Meanwhile, he’s clearly irritated that he cannot identify a reason to cause the alarm. (Scotland Yard would be no help at all, Watson! We must uncover the true source of the misery!) The three of us, Will, Kate, and I, lay in bed listening to the bumping, ruffling, shifting sounds of Paul’s thorough inspections. Ever the helpful boy, Will offers his best hypotheses.
“Mommy, you know, the Addisonhunters are a group of very very very old ninjas who hunt down fires in the deep woods of Chinese….” (Hey, at least Will offers comic relief.) I do my best to calm the kids, who are still wide-eyed and dazed.
Finally, Paul is convinced that there is no immediately identifiable danger.
“Okay,” he says, holding on to a smoke detector, “I’ll start putting them back now.”
“WHAT?” (I’m thinking he’s out of his mind.)
Paul looks incredulous. “You don’t want to sleep in a house with no smoke detectors, do you?” Oh, right. Probably not a good idea, especially tonight. Thank goodness one of us considers these things.
After a half hour of taking down the offending alarms and 20 minutes of searching for signs of smoke, Paul starts the weaving-the-ladder-through-the house game. We listen to his progress as his selects a few rooms to re-equip. Fifteen minutes later…
FIRE FIRE. GET OUT.
Yes. It starts again.
The fifth of the five alarms he’s re-installed triggers a repeat performance. Oddly enough, we discover five alarms to be surprisingly equal in sound level to the previous 11 (12 if you count the carbon monoxide detector).
Kate sighs heavily and turns to once again, cover her ears. “Mommy,” she shouts, exasperated, “is our house on fire AGAIN?”

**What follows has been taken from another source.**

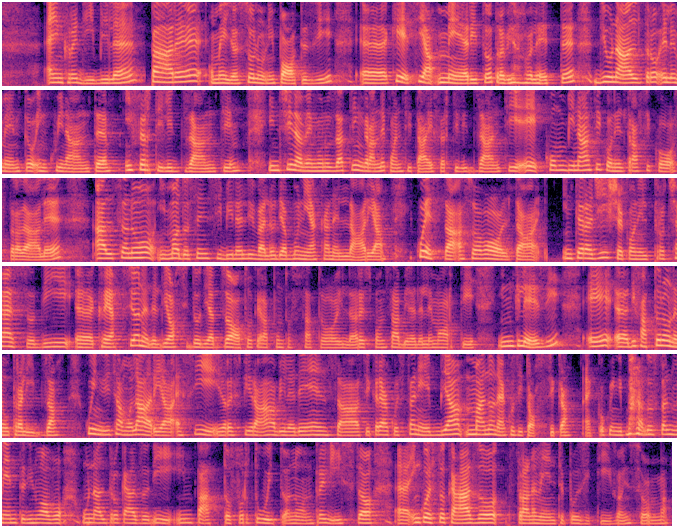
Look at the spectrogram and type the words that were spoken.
È incredibile, pare, o meglio è solo un'ipotesi, eh, che sia merito, tra virgolette, di un altro elemento inquinante, i fertilizzanti. In Cina vengono usati in grande quantità i fertilizzanti e combinati con il traffico stradale alzano in modo sensibile il livello di ammoniaca nell'aria. Questa a sua volta interagisce con il processo di eh, creazione del diossido di azoto, che era appunto stato il responsabile delle morti inglesi, e eh, di fatto lo neutralizza. Quindi diciamo l'aria è sì irrespirabile, densa, si crea questa nebbia, ma non è così tossica. Ecco, quindi paradossalmente di nuovo un altro caso di impatto fortuito non previsto, eh, in questo caso stranamente positivo, insomma.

* Update. Neither Paul nor I slept a bit for the rest of the night, and no one slept in Kate’s room. Paul replaced the offending alarms (which he discovered had a high false-positive rate) with better-rated units and replaced all batteries.